With officers from the University of Connecticut, Stonington, Ledyard and from the city and town of Groton involved, Devine’s car was found at about 10 p.m. on the Avery Point campus, parked near the water.
A short time later, the state police said, officers found Devine standing on the rocks at the shoreline. He was armed with a handgun and would not drop it, they said. At times, he waved the weapon.
Police started talking to him and called the state police tactical team and negotiators. A trooper and a local officer talked to him for several hours in an effort to convince him to disarm, to no avail, Lt. J. Paul Vance said.
The Coast Guard was on the water nearby, and it was “a dangerous situation for everyone involved,” Vance said at the scene.
The SWAT team fired bean bag ammunition and used “flash-bang” grenades in attempts to get Devine to give up.
About 3:50 a.m., he suddenly stopped talking to negotiators, Vance said. “A short time later, he raised his weapon and shot himself,” his release states.
“Our intent was to peacefully disarm the individual and get him the help he needed, again to no success,” Vance said.
The university activated its emergency alert system during the standoff. A building on a different part of the campus, where some 40-50 high school students were staying for a summer oceanology program, was locked and guarded by UConn police, the university said. Parents were told they could pick up their children if they wished.
Shortly before 5:30 a.m. UConn tweeted “The Avery Point incident has ended. The Campus will be open at 8:00 AM for normal business.”
That part of the campus is isolated, Reitz said. The fact that it was being treated as a crime scene did not interfere with day-to-day activities.
UConn employees were encouraged to make use of the university’s Employee Assistance Program by calling 860-679-2877 or 800-852-4392 if they wish to speak confidentially with a mental health professional about any concerns stemming from this incident.
Woodbridge VA July 26 2012 Virginia police say a 4-year-old boy accidentally shot and killed himself in Woodbridge today.
The tragic scene unfolded at about 3:25 p.m. when cops got a call from a family member who said the unidentified boy took a gunshot wound to the head, WUSA reports.
The boy had apparently gone into an unoccupied pickup truck at that address and found the gun, according to The Washington Post.

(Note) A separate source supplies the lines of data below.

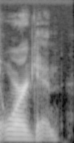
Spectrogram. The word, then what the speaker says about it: Oregon: It's actually pronounced Oregon.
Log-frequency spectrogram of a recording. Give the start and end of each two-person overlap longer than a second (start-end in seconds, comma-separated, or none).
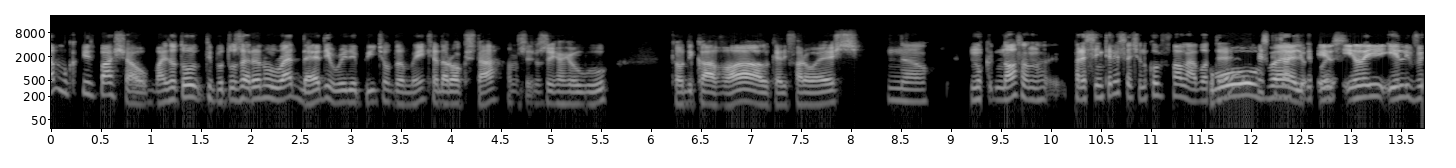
11.6-13.0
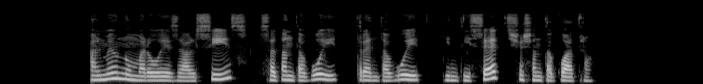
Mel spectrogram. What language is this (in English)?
Catalan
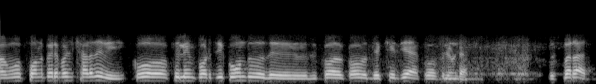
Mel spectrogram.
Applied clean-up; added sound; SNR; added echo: none; none; none; none.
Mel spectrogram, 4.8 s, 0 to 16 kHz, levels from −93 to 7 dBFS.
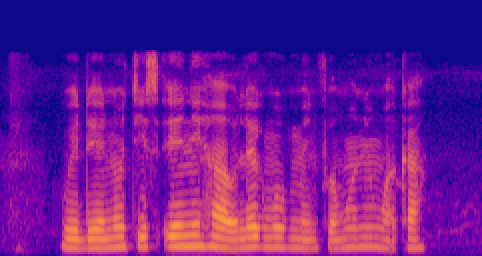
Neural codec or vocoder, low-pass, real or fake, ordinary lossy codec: none; 7.2 kHz; real; none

The boy was taken to a nearby hospital where he was pronounced dead.
Authorities on scene said the wound seemed to be self-inflicted and accidental. The sad incident is still under investigation.